Top of Task inputs

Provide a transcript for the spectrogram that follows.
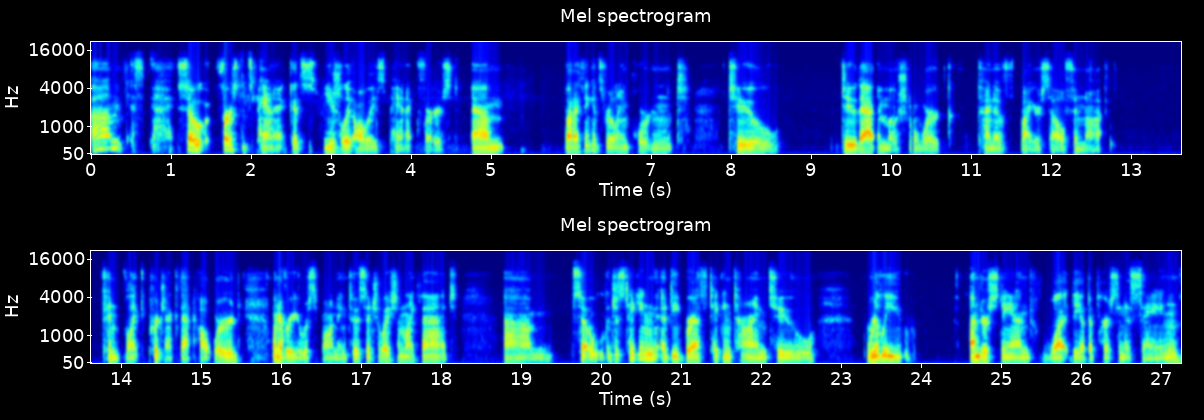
um, so first it's panic. It's usually always panic first. Um, but I think it's really important to do that emotional work kind of by yourself and not can like project that outward whenever you're responding to a situation like that. Um, so just taking a deep breath, taking time to really understand what the other person is saying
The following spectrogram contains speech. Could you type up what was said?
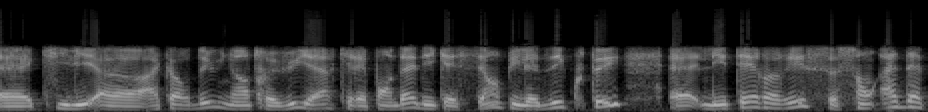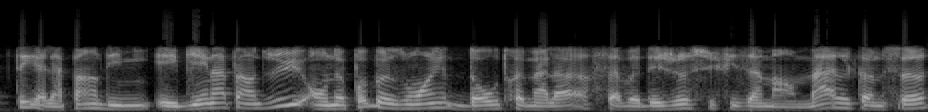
euh, qui a accordé une entrevue hier qui répondait à des questions, puis il a dit écoutez, euh, les terroristes se sont adaptés à la pandémie. Et bien entendu, on n'a pas besoin d'autres malheurs, ça va déjà suffisamment mal comme ça,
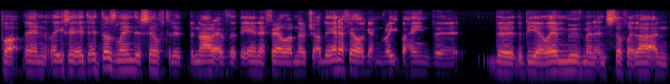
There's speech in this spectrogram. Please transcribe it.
but then, like you say, it, it does lend itself to the, the narrative that the NFL are now. The NFL are getting right behind the the the BLM movement and stuff like that. And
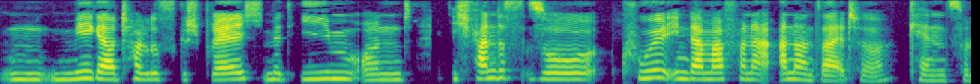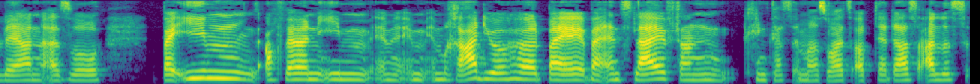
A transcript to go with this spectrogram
ein mega tolles Gespräch mit ihm. Und ich fand es so cool, ihn da mal von der anderen Seite kennenzulernen. Also bei ihm, auch wenn man ihn im, im, im Radio hört, bei, bei 1 Live, dann klingt das immer so, als ob der das alles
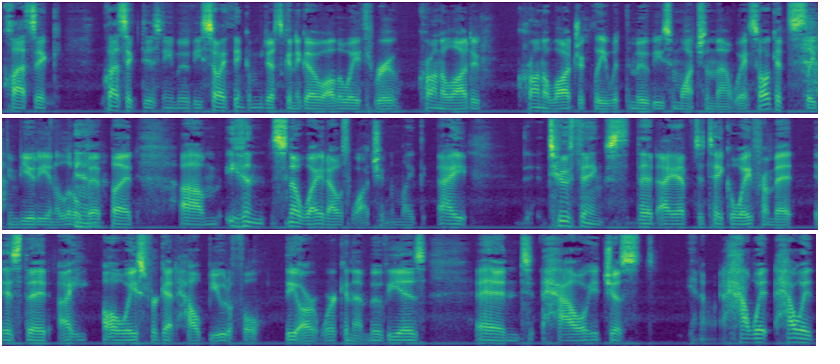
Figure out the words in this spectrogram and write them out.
classic classic Disney movies. So I think I'm just going to go all the way through chronologic chronologically with the movies and watch them that way. So I'll get to Sleeping Beauty in a little Yeah. bit, but um, even Snow White, I was watching. I'm like, I two things that I have to take away from it is that I always forget how beautiful the artwork in that movie is, and how it just, you know, how it how it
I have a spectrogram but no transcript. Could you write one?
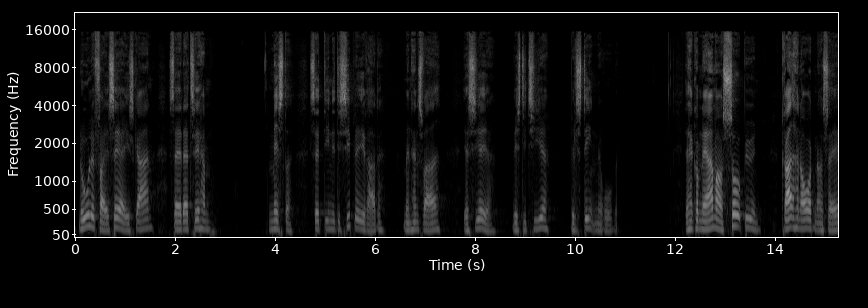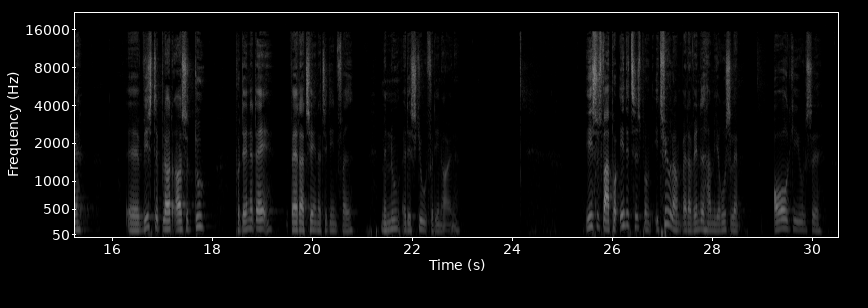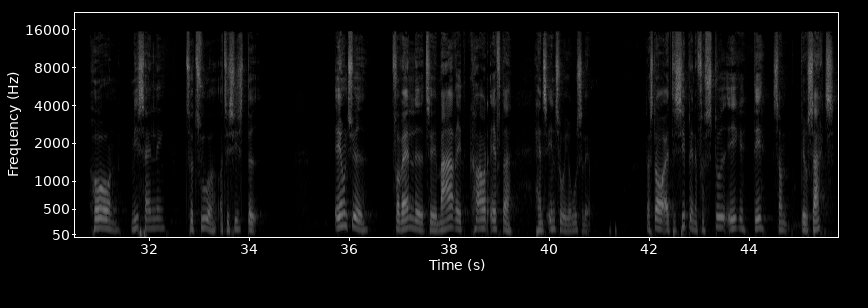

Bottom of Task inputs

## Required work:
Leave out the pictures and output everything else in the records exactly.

## Solution:
Provide a transcript for the spectrogram that follows.
um, so first it's panic. It's usually always panic first. Um, but I think it's really important to do that emotional work kind of by yourself and not can like project that outward whenever you're responding to a situation like that. Um, so just taking a deep breath, taking time to really understand what the other person is saying
The following spectrogram contains speech. Could you type up what was said?
euh, qui a accordé une entrevue hier qui répondait à des questions, puis il a dit écoutez, euh, les terroristes se sont adaptés à la pandémie. Et bien entendu, on n'a pas besoin d'autres malheurs, ça va déjà suffisamment mal comme ça,
There's speech in this spectrogram. Please transcribe it.
but then, like you say, it, it does lend itself to the, the narrative that the NFL are now. The NFL are getting right behind the the the BLM movement and stuff like that. And
A transcript to go with this spectrogram
ein mega tolles Gespräch mit ihm. Und ich fand es so cool, ihn da mal von der anderen Seite kennenzulernen. Also bei ihm, auch wenn man ihn im, im, im Radio hört, bei, bei 1 Live, dann klingt das immer so, als ob der das alles
Figure out the words in this spectrogram and write them out.
classic classic Disney movies. So I think I'm just going to go all the way through chronologic chronologically with the movies and watch them that way. So I'll get to Sleeping Beauty in a little Yeah. bit, but um, even Snow White, I was watching. I'm like, I two things that I have to take away from it is that I always forget how beautiful the artwork in that movie is, and how it just, you know, how it how it
I have a spectrogram but no transcript. Could you write one?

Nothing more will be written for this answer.